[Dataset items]
Segment Open

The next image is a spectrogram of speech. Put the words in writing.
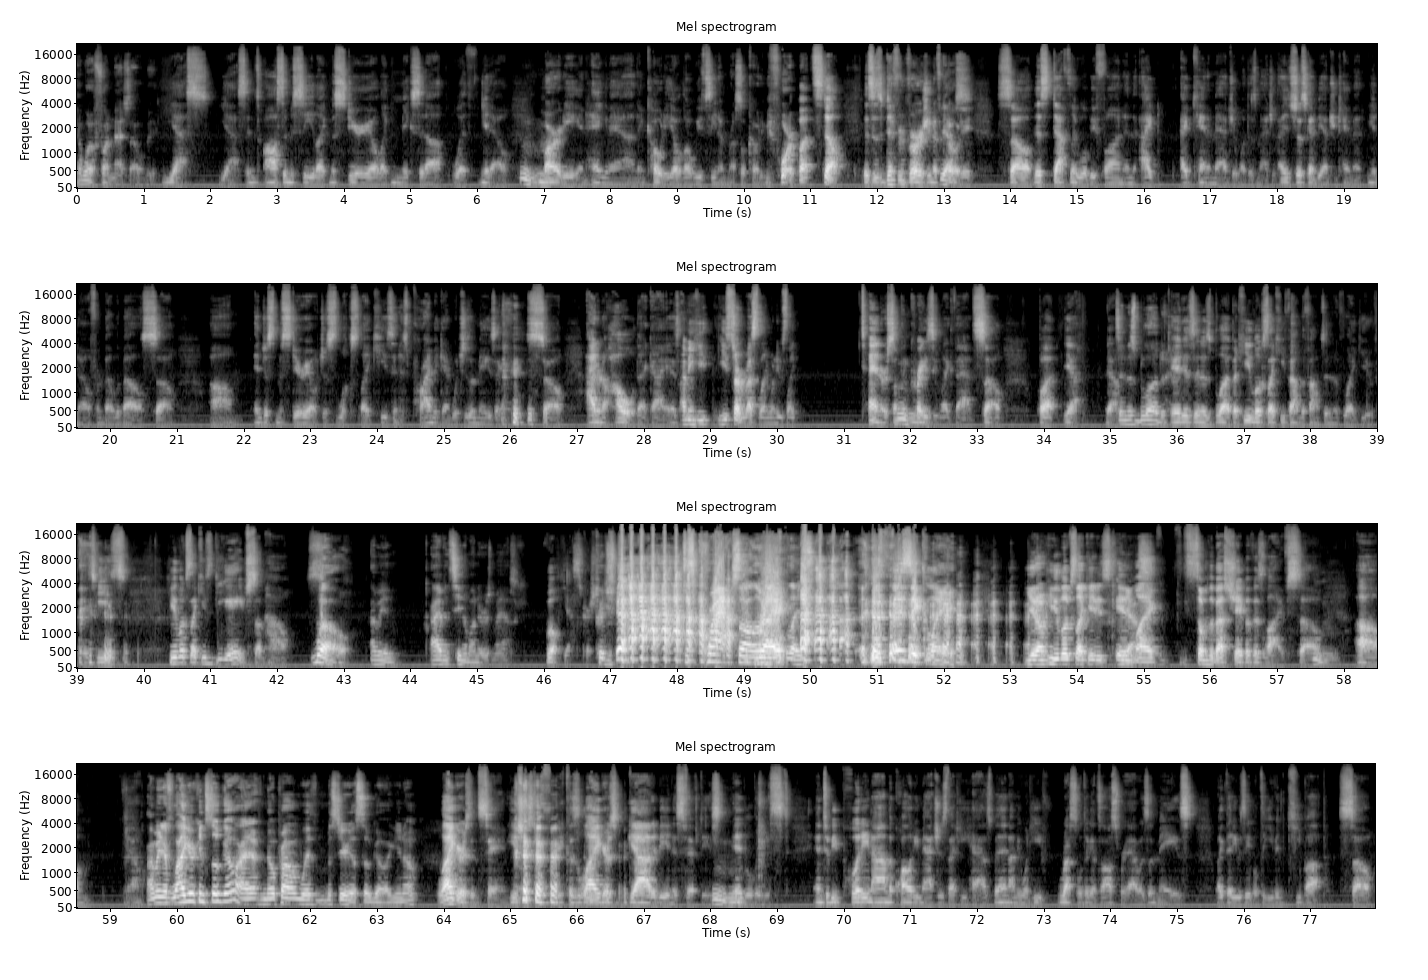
And what a fun match that will be. Yes, yes, and it's awesome to see like Mysterio like mix it up with you know Hmm. Marty and Hangman and Cody. Although we've seen him wrestle Cody before, but still, this is a different version of Yes. Cody. So this definitely will be fun, and I I can't imagine what this match is. It's just going to be entertainment, you know, from bell to bell. So, um, and just Mysterio just looks like he's in his prime again, which is amazing. so I don't know how old that guy is. I mean, he he started wrestling when he was like ten or something Mhm. crazy like that. So, but yeah, yeah, It's in his blood. it is in his blood. But he looks like he found the fountain of like youth because he's he looks like he's de-aged somehow. So- Well, I mean, I haven't seen him under his mask. well, yes, Christian. Just, just cracks all over right? the place. Physically, you know, he looks like he's in Yes. like some of the best shape of his life. So, Hmm. um, yeah, I mean, if Liger can still go, I have no problem with Mysterio still going. You know. Liger's insane. He's just a freak because Liger's got to be in his 50s Mhm. at least, and to be putting on the quality matches that he has been. I mean, when he wrestled against Ospreay, I was amazed, like that he was able to even keep up. So,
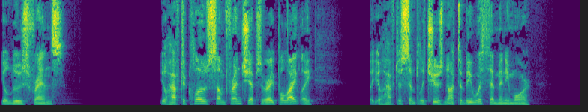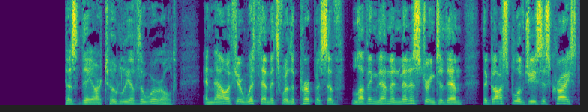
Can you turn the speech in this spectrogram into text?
You'll lose friends. You'll have to close some friendships very politely but you'll have to simply choose not to be with them anymore. Because they are totally of the world. And now, if you're with them, it's for the purpose of loving them and ministering to them the gospel of Jesus Christ.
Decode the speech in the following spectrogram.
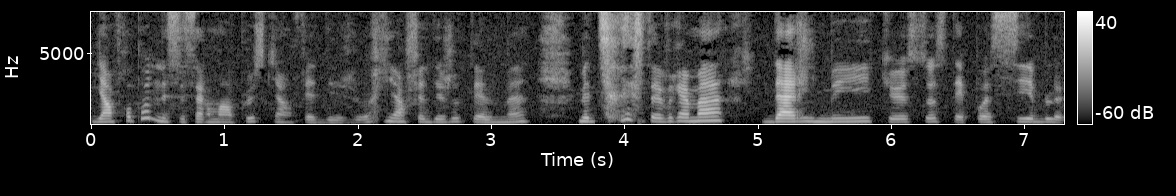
il n'en fera pas nécessairement plus qu'il en fait déjà. Il en fait déjà tellement. Mais c'était vraiment d'arrimer que ça, c'était possible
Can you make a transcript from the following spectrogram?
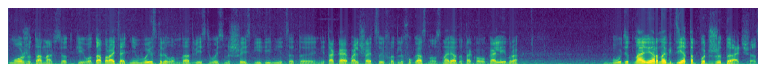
может она все-таки его добрать одним выстрелом, да, 286 единиц. Это не такая большая цифра для фугасного снаряда такого калибра. Будет, наверное, где-то поджидать сейчас.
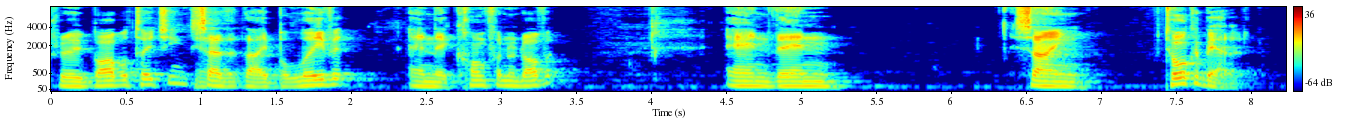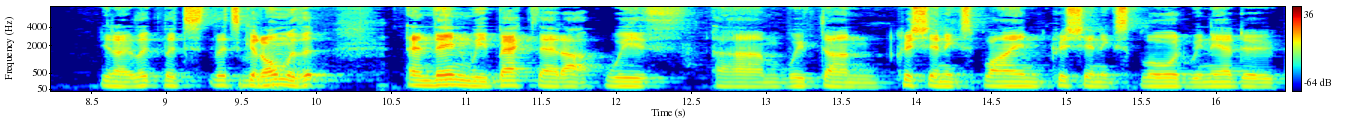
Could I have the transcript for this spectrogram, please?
through Bible teaching so that they believe it and they're confident of it. And then saying, talk about it. You know, let, let's let's get mm. on with it. And then we back that up with um, we've done Christianity Explained, Christianity Explored. We now do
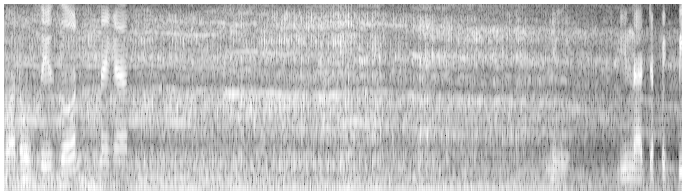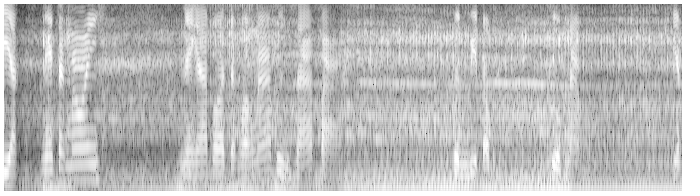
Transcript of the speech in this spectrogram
กอดอกสีโซนนะครับนี่ดินอาจจะเปียกๆเนี่ยจักน่อยนะครับเพราะจะของน้าพึ่งสาป่าพึ่งวิทย์ออกสูบน้ำเก็บ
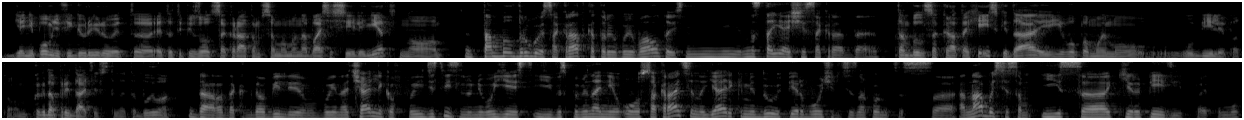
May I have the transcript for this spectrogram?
Я не помню, фигурирует э, этот эпизод с Сократом в самом Анабасисе или нет, но... Там был другой Сократ, который воевал, то есть не настоящий Сократ, да. Там был Сократ Ахейский, да, и его, по-моему, убили потом. Когда предательство это было? Да, да, да, когда убили военачальников, и действительно у него есть и воспоминания о Сократе, но я рекомендую в первую очередь ознакомиться с Анабасисом и с Киропедией, поэтому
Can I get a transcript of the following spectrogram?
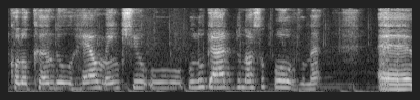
colocando realmente o, o, lugar do nosso povo, né? É,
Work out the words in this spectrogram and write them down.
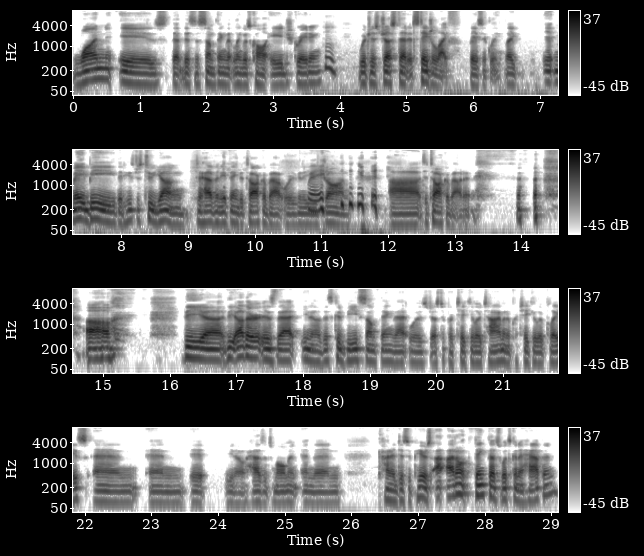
One is that this is something that linguists call age grading, hmm. which is just that it's stage of life, basically. Like it may be that he's just too young to have anything to talk about, where he's going right. to use jawn uh, to talk about it. uh, the uh, the other is that you know this could be something that was just a particular time in a particular place, and and it you know has its moment and then kind of disappears. I, I don't think that's what's going to happen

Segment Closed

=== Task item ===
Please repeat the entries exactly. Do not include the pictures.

=== Task solution ===
The next image is a spectrogram of speech. Put the words in writing.
And what a fun match that will be. Yes, yes, and it's awesome to see like Mysterio like mix it up with you know Hmm. Marty and Hangman and Cody. Although we've seen him wrestle Cody before, but still, this is a different version of Yes. Cody. So this definitely will be fun, and I I can't imagine what this match is. It's just going to be entertainment, you know, from bell to bell. So, um, and just Mysterio just looks like he's in his prime again, which is amazing. so I don't know how old that guy is. I mean, he he started wrestling when he was like ten or something Mhm. crazy like that. So, but yeah, yeah, It's in his blood. it is in his blood. But he looks like he found the fountain of like youth because he's he looks like he's de-aged somehow. So- Well, I mean, I haven't seen him under his mask. well, yes, Christian. Just, just cracks all over right? the place. Physically, you know, he looks like he's in Yes. like some of the best shape of his life. So, Hmm. um, yeah, I mean, if Liger can still go, I have no problem with Mysterio still going. You know. Liger's insane. He's just a freak because Liger's got to be in his 50s Mhm. at least, and to be putting on the quality matches that he has been. I mean, when he wrestled against Ospreay, I was amazed, like that he was able to even keep up. So,
Can you turn the speech in this spectrogram into text?
You'll lose friends. You'll have to close some friendships very politely but you'll have to simply choose not to be with them anymore. Because they are totally of the world. And now, if you're with them, it's for the purpose of loving them and ministering to them the gospel of Jesus Christ.
Decode the speech in the following spectrogram.
il n'en fera pas nécessairement plus qu'il en fait déjà. Il en fait déjà tellement. Mais c'était vraiment d'arrimer que ça, c'était possible
Can you make a transcript from the following spectrogram?
может она все-таки его добрать одним выстрелом, да, 286 единиц. Это не такая большая цифра для фугасного снаряда такого калибра. Будет, наверное, где-то поджидать сейчас.
Could I have the transcript for this spectrogram, please?
through Bible teaching so that they believe it and they're confident of it. And then saying, talk about it. You know, let, let's let's get mm. on with it. And then we back that up with um, we've done Christianity Explained, Christianity Explored. We now do
Transcript of the speech in this spectrogram
กอดอกสีโซนนะครับนี่ดินอาจจะเปียกๆเนี่ยจักน่อยนะครับเพราะจะของน้าพึ่งสาป่าพึ่งวิทย์ออกสูบน้ำเก็บ
May I have the transcript for this spectrogram?
Я не помню, фигурирует э, этот эпизод с Сократом в самом Анабасисе или нет, но... Там был другой Сократ, который воевал, то есть не настоящий Сократ, да. Там был Сократ Ахейский, да, и его, по-моему, убили потом. Когда предательство это было? Да, да, да, когда убили военачальников, и действительно у него есть и воспоминания о Сократе, но я рекомендую в первую очередь ознакомиться с Анабасисом и с Киропедией, поэтому
Can I get a transcript of the following spectrogram?
colocando realmente o, o, lugar do nosso povo, né? É,
Work out the words in this spectrogram and write them down.
One is that this is something that linguists call age grading, hmm. which is just that it's stage of life, basically. Like it may be that he's just too young to have anything to talk about, where he's going right. to use jawn uh, to talk about it. uh, the uh, the other is that you know this could be something that was just a particular time in a particular place, and and it you know has its moment and then kind of disappears. I, I don't think that's what's going to happen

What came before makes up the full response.